“Mica is a silicate mineral whose crystals easily flake into whisper thin layers,” explains Rebecca Marcus, MD, board-certified dermatologist and the founder of Maei MD. “Mica is used in many capacities across a broad range of categories of consumer products. In skincare, it is most often used to give a product a shimmery or frosted appearance. Mica reflects light away from the skin, creating the appearance of smooth, radiant skin.”
Mica in Makeup and Skincare
TYPE OF INGREDIENT: A naturally derived mineral.
MAIN BENEFITS: Provides a shimmer effect; imparts a smooth appearance to the skin.
WHO SHOULD USE IT: It is generally safe for all skin types.
HOW OFTEN CAN YOU USE IT: Safe to be used often.
WORKS WELL WITH: Other ingredients.
DON’T USE WITH: N/A.
Notice mica in skincare? Another reason mica is popular to formulate with is it has great cohesive properties, making it less likely to run, which explains why it’s also often in foundation, concealer and BB cream. Yes, mica is commonly found in makeup—but what does it do? Read on to find out the answer from the experts.
What Is Mica?
Mica is a mineral found in many types of rocks. “It is grinded into small particle sizes and can be used in many types of household products,” says Ron Robinson, cosmetic chemist and the Founder and CEO of BeautyStat. “It’s unique in that it reflects light very easily and gives a shimmery look when incorporated into products. Mica can also come in a synthetic form.”
What Are the Benefits of Mica?
The perks of mica are all about aesthetics. “Mica imparts a smooth, radiant, brightened appearance to skin,” Dr. Marcus says. “It is the ingredient responsible for shimmer and glitter in many cosmetics products. It is safe for virtually all skin types.”

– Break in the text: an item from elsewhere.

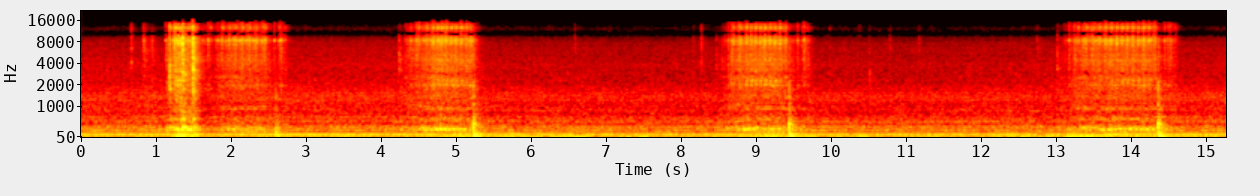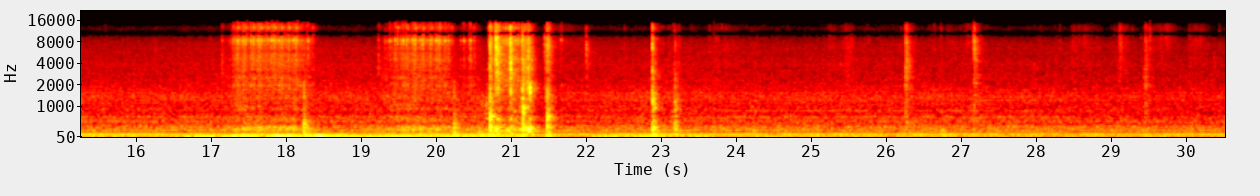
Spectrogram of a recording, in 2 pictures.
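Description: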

Though it might sound like a one-trick pony when it comes to its perks of providing a shimmer effect, mica itself can be versatile. “It can come in different colors and range from translucent to opaque depending on its particle size and how it’s combined with titanium dioxide,” Robinson says.
What Are the Potential Dangers of Mica?
Mica is generally considered safe for skin application and only those with a known allergy to mica need to avoid it. “However, there are some concerns are around inhalation during the manufacturing process, so proper ventilation is required to keep workers safe,” Robinson says.
The concerns around mica aren’t about your skin—it’s about people. “There are also some ethical manufacturing concerns as in some places workers might not have safe enough conditions and/or the use of children as workers,” Robinson says.
The biggest downside to mica is the ethical concern, since child labor is a major worry in the mining of mica. “It’s best to contact the brand and ask them how they ensure sustainability and ethical sourcing,” Dr. Marcus says. “Sometimes they will post their sustainability and ethical policies on their website. It can sometimes be difficult to trace supply chains because mica is often sold via intermediaries who are several times removed from the primary source. Many of the concerns around child labor in mining of mica involve mica originating from India.”
The Final Takeaway
Though mica is fantastic for delivering shimmer, shine and glow, it can lose its luster when it comes to ethical concerns. To ensure you’re shopping consciously, ask manufacturers to disclose how their mica is sourced.
When in doubt, you can always play it safe by looking for products that contain synthetic mica, Robinson advises. “The synthetic form is shown on the ingredient listing as ‘synthetic fluorphlogopite’ or ‘synthetic mica,’” he says.